Mule in the Yard - William Faulkner
The Heart of the Afternoon – Eleanor Clark
The Bride of the Innisfallen – Eudora Welty
The Man Who Was Loved – James Stern
Compassionata at Hyde Park Corner – Sybille Bedford
The Burning Cactus – Stephen Spender
The Sacred Table – T. C. Worsley
Climacteric – Peter Quennell
The Corvidae – Alwyn Lee
A Story – Dylan Thomas
The Martydom of the House – Alex Comfort
When I Was Thirteen – Denton Welch
The Child of Queen Victoria – William Plomer
Her Table Spread – Elizabeth Bowen
Sorrow-Acre – Isak Dinesen

Todd Mason said...

Barbara Howes, actually. I'm a bear for misspelling names in the middle of the night.

pattinase (abbott) said...

You don't need to correct spelling for me. I know what you mean. And, of course, you win the prize for knowing more about anthologies than anyone. You should write a book about the evolution of the anthology, Todd.

Todd Mason said...

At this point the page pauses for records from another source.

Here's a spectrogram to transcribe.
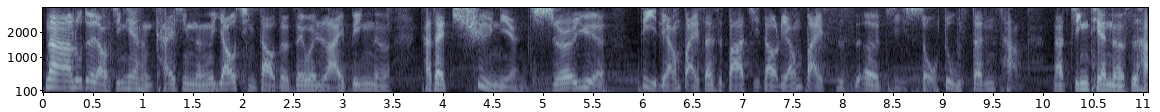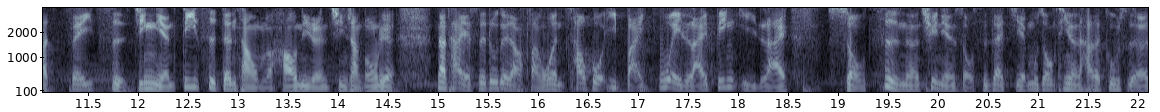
那陆队长今天很开心能够邀请到的这位来宾呢，他在去年十二月。第两百三十八集到两百四十二集首度登场。那今天呢，是他这一次今年第一次登场，我们好女人情场攻略。那他也是陆队长访问超过一百位来宾以来，首次呢，去年首次在节目中听了他的故事而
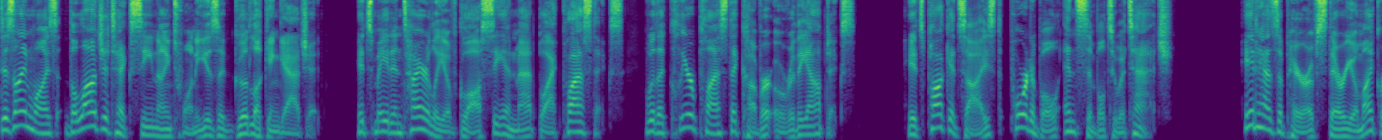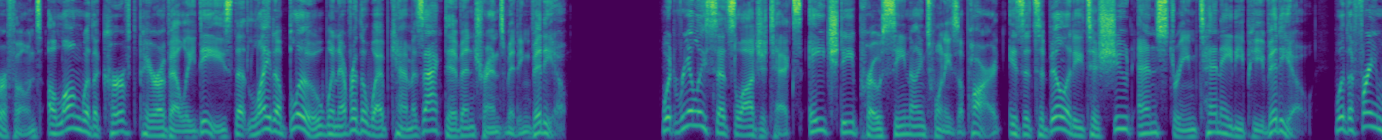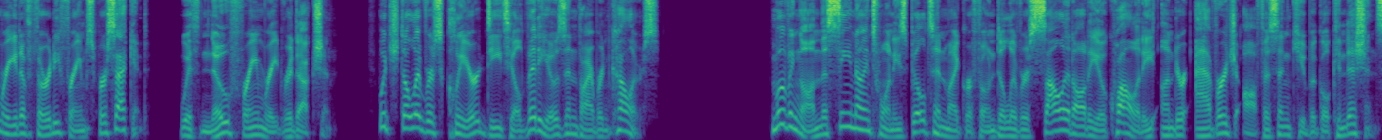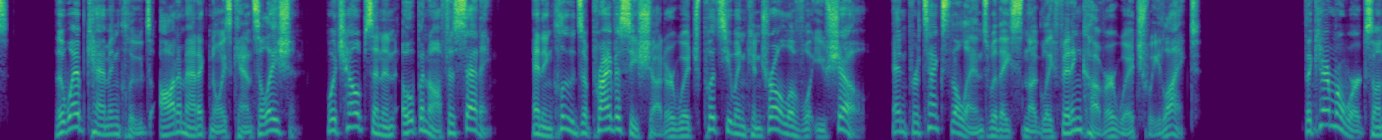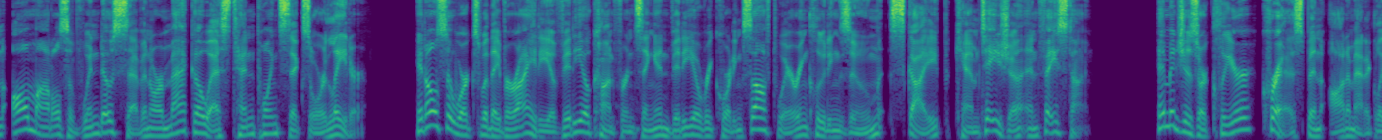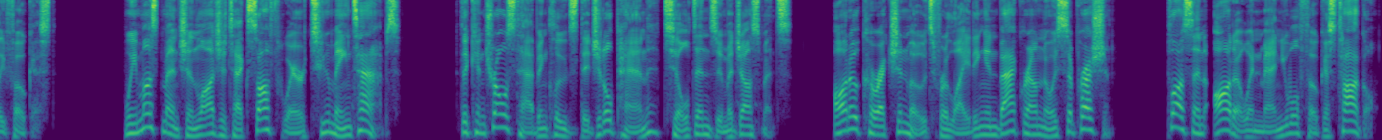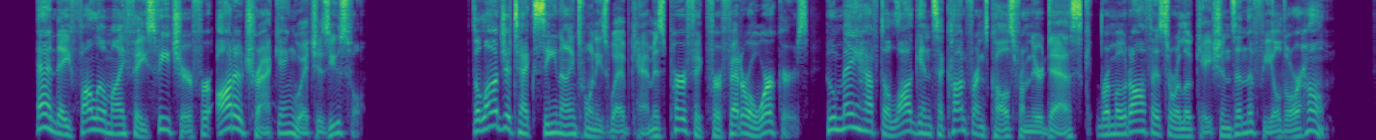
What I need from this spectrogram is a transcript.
Design-wise, the Logitech C920 is a good-looking gadget. It's made entirely of glossy and matte black plastics, with a clear plastic cover over the optics. It's pocket-sized, portable, and simple to attach. It has a pair of stereo microphones along with a curved pair of LEDs that light up blue whenever the webcam is active and transmitting video. What really sets Logitech's HD Pro C920s apart is its ability to shoot and stream 1080p video with a frame rate of 30 frames per second, with no frame rate reduction, which delivers clear, detailed videos in vibrant colors. Moving on, the C920's built-in microphone delivers solid audio quality under average office and cubicle conditions. The webcam includes automatic noise cancellation, which helps in an open office setting, and includes a privacy shutter which puts you in control of what you show and protects the lens with a snugly fitting cover which we liked. The camera works on all models of Windows 7 or Mac OS 10.6 or later, it also works with a variety of video conferencing and video recording software including Zoom, Skype, Camtasia, and FaceTime. Images are clear, crisp, and automatically focused. We must mention Logitech software two main tabs. The Controls tab includes digital pan, tilt, and zoom adjustments, auto correction modes for lighting and background noise suppression, plus an auto and manual focus toggle, and a Follow My Face feature for auto tracking which is useful. The Logitech C920's webcam is perfect for federal workers who may have to log into conference calls from their desk, remote office, or locations in the field or home.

Someone else has recently published a half-good book on just that, albeit restricted mostly to sf/fantasy anthos. Though a recent query on Fiction-L does have me wondering if I should write a book to fill the hole she was asking about...thanks for the too much credit, Patti!